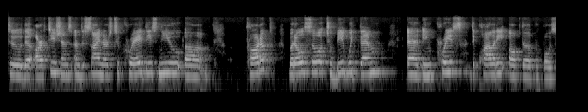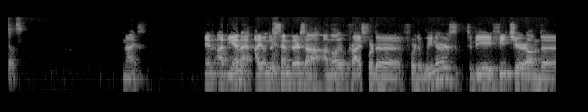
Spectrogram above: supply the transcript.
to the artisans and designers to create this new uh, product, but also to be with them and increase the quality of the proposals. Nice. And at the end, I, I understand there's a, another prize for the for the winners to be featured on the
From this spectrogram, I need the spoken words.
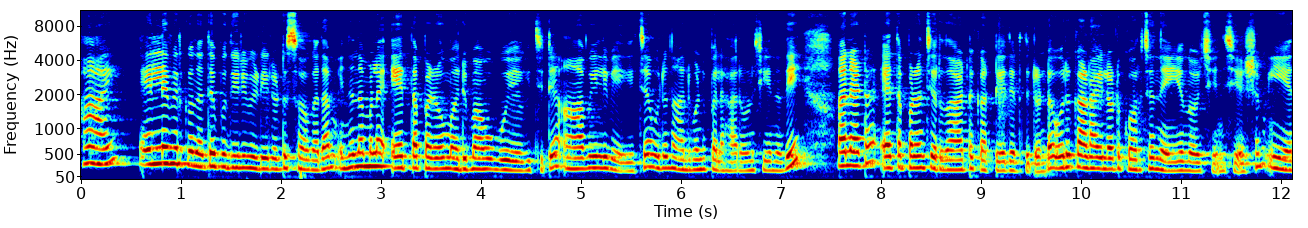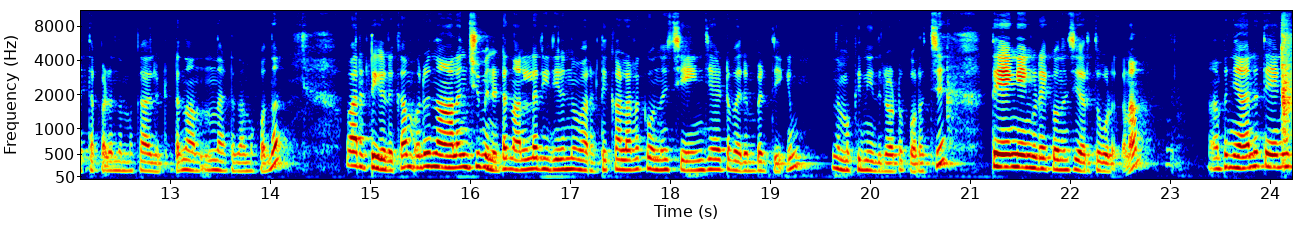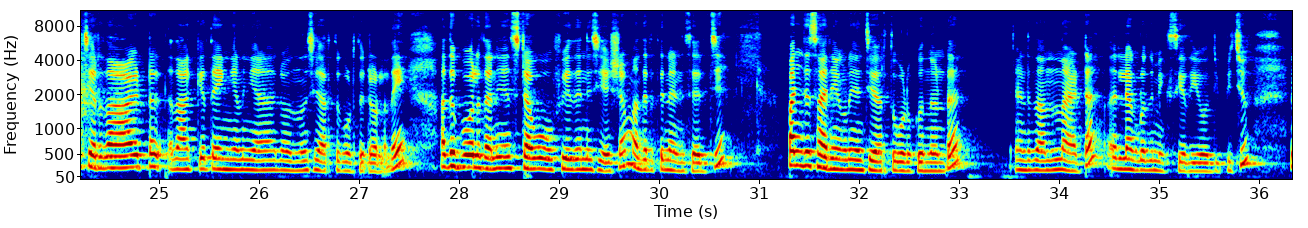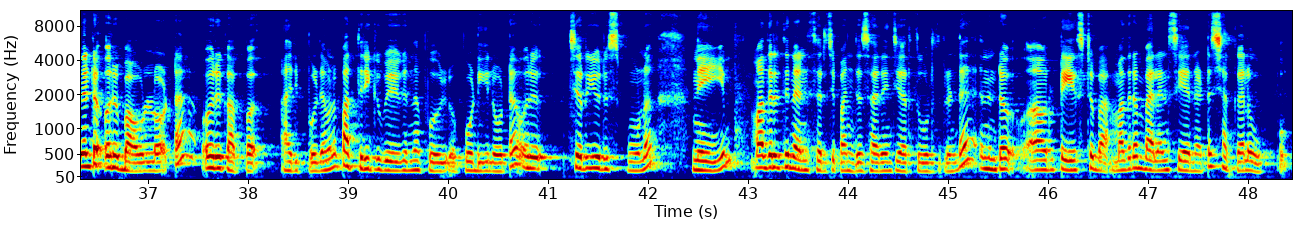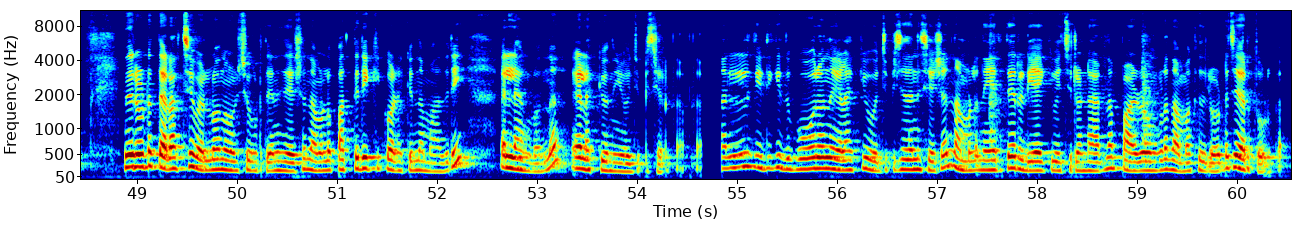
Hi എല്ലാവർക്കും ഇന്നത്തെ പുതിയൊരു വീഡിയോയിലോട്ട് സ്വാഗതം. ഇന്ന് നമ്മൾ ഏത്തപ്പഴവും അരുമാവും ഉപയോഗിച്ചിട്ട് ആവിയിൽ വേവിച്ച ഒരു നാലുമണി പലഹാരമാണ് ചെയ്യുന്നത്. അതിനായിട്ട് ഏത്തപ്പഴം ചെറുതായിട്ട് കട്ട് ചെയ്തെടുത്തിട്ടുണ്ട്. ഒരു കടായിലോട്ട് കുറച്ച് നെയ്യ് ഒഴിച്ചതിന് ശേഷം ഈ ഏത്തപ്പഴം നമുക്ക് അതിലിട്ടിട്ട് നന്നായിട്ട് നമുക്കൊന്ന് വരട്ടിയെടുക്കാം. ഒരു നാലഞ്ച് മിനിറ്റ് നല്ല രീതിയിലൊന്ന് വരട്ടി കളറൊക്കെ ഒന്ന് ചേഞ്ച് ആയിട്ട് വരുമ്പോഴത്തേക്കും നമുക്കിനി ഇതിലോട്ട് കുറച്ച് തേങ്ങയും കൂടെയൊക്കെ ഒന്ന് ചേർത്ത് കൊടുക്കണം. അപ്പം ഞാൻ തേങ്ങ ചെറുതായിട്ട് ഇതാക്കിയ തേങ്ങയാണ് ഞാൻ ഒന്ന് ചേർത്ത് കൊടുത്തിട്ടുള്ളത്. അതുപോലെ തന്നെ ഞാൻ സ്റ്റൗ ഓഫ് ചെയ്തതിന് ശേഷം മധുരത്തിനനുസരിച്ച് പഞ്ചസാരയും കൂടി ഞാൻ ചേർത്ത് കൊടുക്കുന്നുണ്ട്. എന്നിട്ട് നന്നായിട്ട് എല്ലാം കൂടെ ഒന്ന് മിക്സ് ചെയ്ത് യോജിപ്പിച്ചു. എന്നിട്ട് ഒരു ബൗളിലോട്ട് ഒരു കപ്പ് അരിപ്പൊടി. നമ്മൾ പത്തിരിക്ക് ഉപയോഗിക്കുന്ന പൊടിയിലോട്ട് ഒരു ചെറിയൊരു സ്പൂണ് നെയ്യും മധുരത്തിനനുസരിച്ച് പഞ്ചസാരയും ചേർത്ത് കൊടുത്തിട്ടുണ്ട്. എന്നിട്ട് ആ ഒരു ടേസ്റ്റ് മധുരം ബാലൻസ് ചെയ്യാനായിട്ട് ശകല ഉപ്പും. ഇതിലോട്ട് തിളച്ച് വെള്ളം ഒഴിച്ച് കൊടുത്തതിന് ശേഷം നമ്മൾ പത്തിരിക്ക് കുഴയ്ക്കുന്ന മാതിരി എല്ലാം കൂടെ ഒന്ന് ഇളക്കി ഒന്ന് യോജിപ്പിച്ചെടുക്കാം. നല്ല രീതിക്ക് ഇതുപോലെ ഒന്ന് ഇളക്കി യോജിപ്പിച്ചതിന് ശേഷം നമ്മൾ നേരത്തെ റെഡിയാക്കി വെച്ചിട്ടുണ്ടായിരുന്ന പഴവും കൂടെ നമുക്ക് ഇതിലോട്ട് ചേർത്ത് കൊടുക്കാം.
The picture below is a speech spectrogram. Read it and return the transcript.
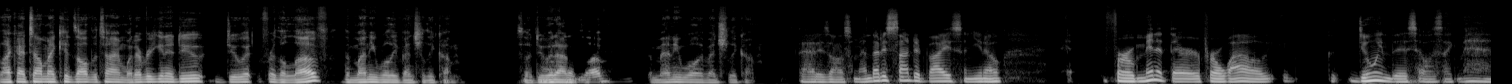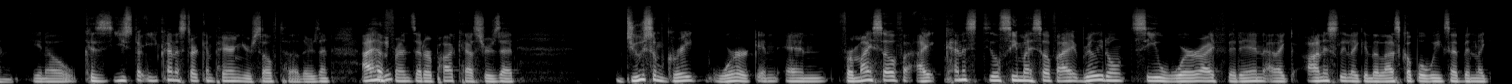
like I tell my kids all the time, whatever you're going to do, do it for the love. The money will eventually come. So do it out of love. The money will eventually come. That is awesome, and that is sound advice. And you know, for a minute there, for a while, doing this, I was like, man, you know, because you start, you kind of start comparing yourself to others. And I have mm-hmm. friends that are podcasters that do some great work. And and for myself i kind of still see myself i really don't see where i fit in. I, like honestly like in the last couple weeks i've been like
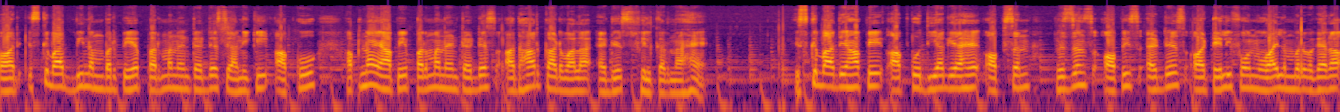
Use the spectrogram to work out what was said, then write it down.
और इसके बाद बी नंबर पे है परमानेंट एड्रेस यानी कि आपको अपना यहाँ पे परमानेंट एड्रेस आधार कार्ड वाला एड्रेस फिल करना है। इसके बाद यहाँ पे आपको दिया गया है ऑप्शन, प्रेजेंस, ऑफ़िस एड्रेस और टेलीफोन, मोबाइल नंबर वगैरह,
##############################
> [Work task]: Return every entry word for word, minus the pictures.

> [Task output]:
Spectrogram above: supply the transcript.
to the artisans and designers to create this new uh, product, but also to be with them and increase the quality of the proposals. Nice. And at the end, I, I understand there's a, another prize for the for the winners to be featured on the
From this spectrogram, I need the spoken words.
Hi എല്ലാവർക്കും ഇന്നത്തെ പുതിയൊരു വീഡിയോയിലോട്ട് സ്വാഗതം. ഇന്ന് നമ്മൾ ഏത്തപ്പഴവും അരുമാവും ഉപയോഗിച്ചിട്ട് ആവിയിൽ വേവിച്ച ഒരു നാലുമണി പലഹാരമാണ് ചെയ്യുന്നത്. അതിനായിട്ട് ഏത്തപ്പഴം ചെറുതായിട്ട് കട്ട് ചെയ്തെടുത്തിട്ടുണ്ട്. ഒരു കടായിലോട്ട് കുറച്ച് നെയ്യ് ഒഴിച്ചതിന് ശേഷം ഈ ഏത്തപ്പഴം നമുക്ക് അതിലിട്ടിട്ട് നന്നായിട്ട് നമുക്കൊന്ന് വരട്ടിയെടുക്കാം. ഒരു നാലഞ്ച് മിനിറ്റ് നല്ല രീതിയിലൊന്ന് വരട്ടി കളറൊക്കെ ഒന്ന് ചേഞ്ച് ആയിട്ട് വരുമ്പോഴത്തേക്കും നമുക്കിനി ഇതിലോട്ട് കുറച്ച് തേങ്ങയും കൂടെയൊക്കെ ഒന്ന് ചേർത്ത് കൊടുക്കണം. അപ്പം ഞാൻ തേങ്ങ ചെറുതായിട്ട് ഇതാക്കിയ തേങ്ങയാണ് ഞാൻ ഒന്ന് ചേർത്ത് കൊടുത്തിട്ടുള്ളത്. അതുപോലെ തന്നെ ഞാൻ സ്റ്റൗ ഓഫ് ചെയ്തതിന് ശേഷം മധുരത്തിനനുസരിച്ച് പഞ്ചസാരയും കൂടി ഞാൻ ചേർത്ത് കൊടുക്കുന്നുണ്ട്. എന്നിട്ട് നന്നായിട്ട് എല്ലാം കൂടെ ഒന്ന് മിക്സ് ചെയ്ത് യോജിപ്പിച്ചു. എന്നിട്ട് ഒരു ബൗളിലോട്ട് ഒരു കപ്പ് അരിപ്പൊടി. നമ്മൾ പത്തിരിക്ക് ഉപയോഗിക്കുന്ന പൊടിയിലോട്ട് ഒരു ചെറിയൊരു സ്പൂണ് നെയ്യും മധുരത്തിനനുസരിച്ച് പഞ്ചസാരയും ചേർത്ത് കൊടുത്തിട്ടുണ്ട്. എന്നിട്ട് ആ ഒരു ടേസ്റ്റ് മധുരം ബാലൻസ് ചെയ്യാനായിട്ട് ശകല ഉപ്പും. ഇതിലോട്ട് തിളച്ച് വെള്ളം ഒഴിച്ച് കൊടുത്തതിന് ശേഷം നമ്മൾ പത്തിരിക്ക് കുഴയ്ക്കുന്ന മാതിരി എല്ലാം കൂടെ ഒന്ന് ഇളക്കി ഒന്ന് യോജിപ്പിച്ചെടുക്കാം. നല്ല രീതിക്ക് ഇതുപോലെ ഒന്ന് ഇളക്കി യോജിപ്പിച്ചതിന് ശേഷം നമ്മൾ നേരത്തെ റെഡിയാക്കി വെച്ചിട്ടുണ്ടായിരുന്ന പഴവും കൂടെ നമുക്ക് ഇതിലോട്ട് ചേർത്ത് കൊടുക്കാം.
The picture below is a speech spectrogram. Read it and return the transcript.
like I tell my kids all the time, whatever you're going to do, do it for the love. The money will eventually come. So do it out of love. The money will eventually come. That is awesome, and that is sound advice. And you know, for a minute there, for a while, doing this, I was like, man, you know, because you start, you kind of start comparing yourself to others. And I have mm-hmm. friends that are podcasters that do some great work. And and for myself i kind of still see myself i really don't see where i fit in. I, like honestly like in the last couple weeks i've been like
Use the spectrogram to work out what was said, then write it down.
और इसके बाद बी नंबर पे है परमानेंट एड्रेस यानी कि आपको अपना यहाँ पे परमानेंट एड्रेस आधार कार्ड वाला एड्रेस फिल करना है। इसके बाद यहाँ पे आपको दिया गया है ऑप्शन, प्रेजेंस, ऑफ़िस एड्रेस और टेलीफोन, मोबाइल नंबर वगैरह,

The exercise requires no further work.